But Ackermann said their movement does not aim to be “a revolution.”
“We hope to be able to show the French Jewish community that we do not want to reform or fight existing communities but merely open new doors,” he said.
With friend Tali Trèves-Fitoussi, Ackermann-Sommer also offers a series of study courses for women (and men) called Kol-Elles — a play on the words “kollel,” the term for a group of Jewish scholars who study together, and the French female pronoun “elle.” She also runs a podcast called “Daf Yummy,” a play on the practice of Daf Yomi, the practice of studying one double-sided page of the Babylonian Talmud per day.
“Those who come here have an intellectual and spiritual thirst. They are not only women who come as feminists, and the topics studied aren’t only related to women obviously, it’s about getting to know Jewish tradition the way it has long only been taught to men,” Ackermann-Sommer explained.
Trèves-Fitoussi has been a member of Ayeka from its start.
“I wasn’t really going to synagogue anymore as I always felt out of place. Ayeka is the only one where I would go. Modern Orthodoxy makes me feel included. Here, I feel like I exist,” said Trèves-Fitoussi.
Those who join Ayeka “have been looking for another way to be Jewish, a way where men and women have very similar roles and where both men and women can assert their identity as men or women while strictly following Jewish tradition,” Saint-Chéron said. “Ten men are still needed to complete a minyan [prayer quorum], but Ackermann-Sommer can then be the one reading the ‘Mourner’s Kaddish’ [prayer] for instance.”
Ackermann-Sommer was raised in a non-religious household. She discovered Judaism as a teenager through the teachings of her uncle, Alexis Blum, who was rabbi of the community in Neuilly-sur-Seine, a suburb near Paris.
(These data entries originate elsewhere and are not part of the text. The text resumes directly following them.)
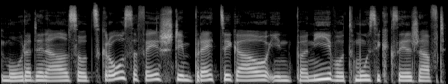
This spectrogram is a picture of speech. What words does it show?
Morgen dann also das grosse Fest im Prättigau in Pani, wo die Musikgesellschaft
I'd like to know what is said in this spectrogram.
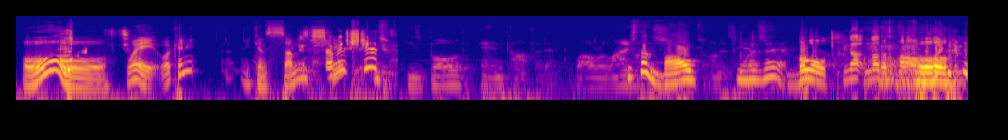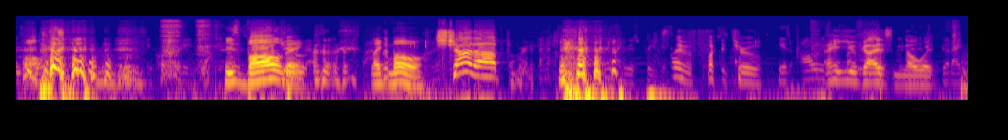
Oh, wait, what can he? He can summon. Summon shit? shit? He's bold and confident while relying He's on not his bald. strength on his He has Bold. Not not Bald. bald. bald. He's balding, like Mo. Shut up! Artifacts from his previous It's not even fucking true. He has always I hate you guys that know it. a good idea.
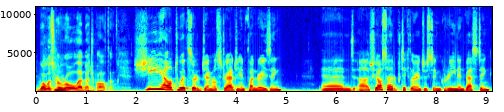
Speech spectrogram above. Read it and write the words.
What was her role at Metropolitan? She helped with sort of general strategy and fundraising, and uh, she also had a particular interest in green investing.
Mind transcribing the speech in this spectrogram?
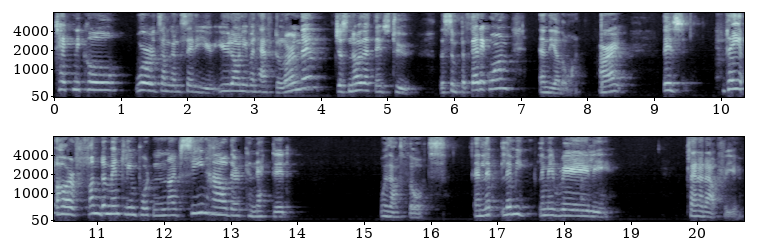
technical words I'm going to say to you. You don't even have to learn them, just know that there's two the sympathetic one and the other one. All right, there's they are fundamentally important, and I've seen how they're connected with our thoughts and let, let me let me really plan it out for you.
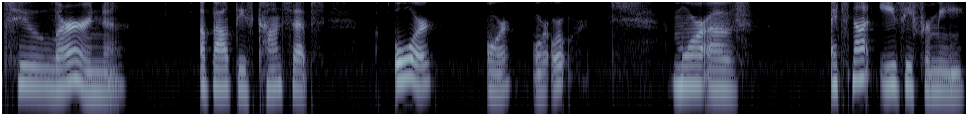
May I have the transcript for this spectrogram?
to learn about these concepts, or, or, or, or, or more of it's not easy for me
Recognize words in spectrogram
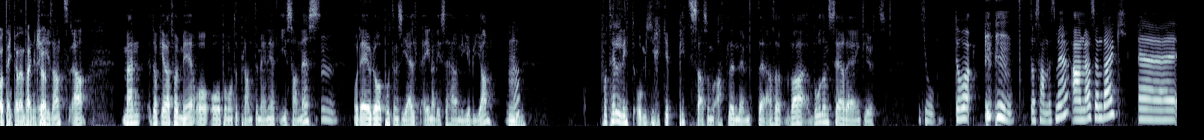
å tenke den tanken sjøl. Ikke sant? Ja. Men dere er i hvert fall med å, å på en måte plante menighet i Sandnes. Mm. Og det er jo da potensielt en av disse her nye byene. Ja. Mm. Fortell litt om kirkepizza, som Atle nevnte. Altså, hva, Hvordan ser det egentlig ut? Jo, da, da samles vi annenhver søndag. Eh,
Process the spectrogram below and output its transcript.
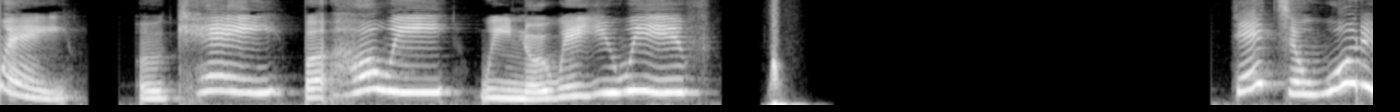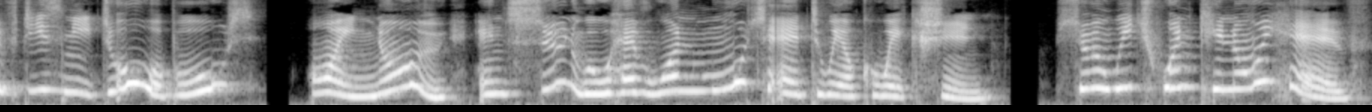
away. Okay, but hurry. We know where you live. That's a lot of Disney Doorables. I know, and soon we'll have one more to add to our collection. So which one can I have?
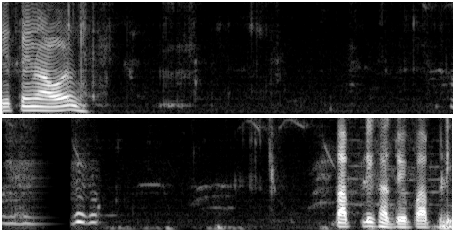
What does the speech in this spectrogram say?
येते ना आवाज? पापडी खातोय पापडी.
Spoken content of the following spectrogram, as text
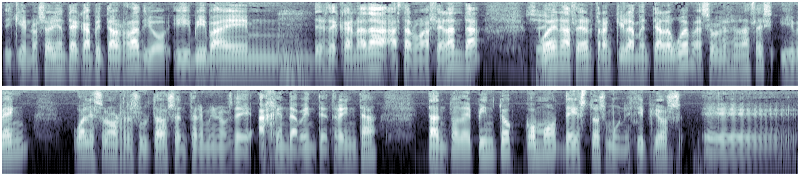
y quien no es oyente de Capital Radio y viva en, desde Canadá hasta Nueva Zelanda, pueden acceder tranquilamente a la web, a esos enlaces, y ven cuáles son los resultados en términos de Agenda 2030 tanto de Pinto como de estos municipios eh,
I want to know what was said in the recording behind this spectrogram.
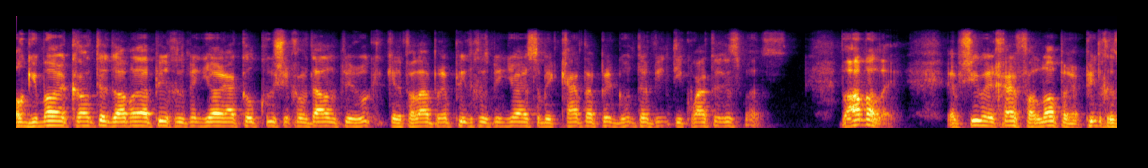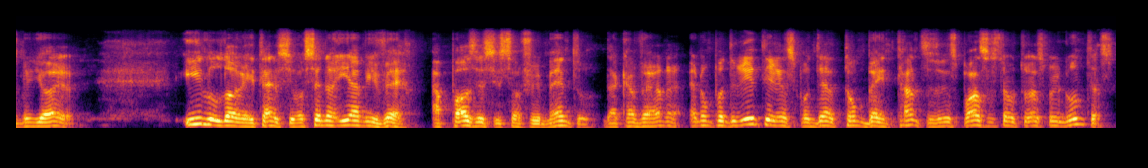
o Gimora conta do Amar Pinchas Ben Yora Kol Kusha Chovdal Peruk, que ele falava para Pinchas Ben sobre cada pergunta 24 respostas. Vamos Reb Shimon falou para Pinchas Ben Yora, Ilu Loreitan, se você não ia me ver após esse sofrimento da caverna, eu não poderia te responder tão bem tantas respostas às tuas perguntas,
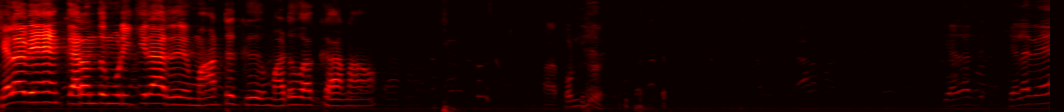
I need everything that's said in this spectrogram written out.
கிழவே கறந்து முடிக்கிறாரு மாட்டுக்கு மடுவாக்கானா கொன்று. கிழவே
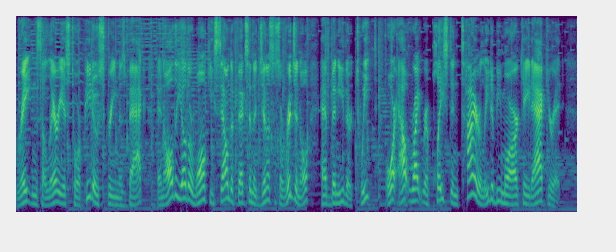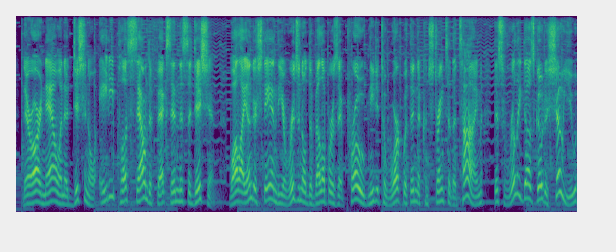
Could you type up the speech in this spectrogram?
Raiden's hilarious torpedo scream is back, and all the other wonky sound effects in the Genesis original have been either tweaked or outright replaced entirely to be more arcade accurate. There are now an additional 80 plus sound effects in this edition. While I understand the original developers at Probe needed to work within the constraints of the time, this really does go to show you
She only started actively studying Jewish texts after meeting her husband in 2017.
Marciano is cautious about how Ayeka will blend into France’s religious fabric.
“There are way fewer liberal Jews in France than in the U.S., I don’t see how their movement will fit in here, but we have to give time to time. I have no doubt they will have followers. And I don’t mind, the sun shines for everyone,” he said.
Despite the fact that Ackermann-Sommer lives in Paris, she studied at Yeshivat Maharat remotely and is promoting the school to other French women. Her goal: send as many Orthodox women to study there as possible and help them become Jewish leaders in France. About 10 new rabbis are ordained every year at Yeshivat Maharat; as of now, two French women are studying there and will be ordained in the next two years.
“Our hope is that we initiate a movement that goes way beyond us,” she said.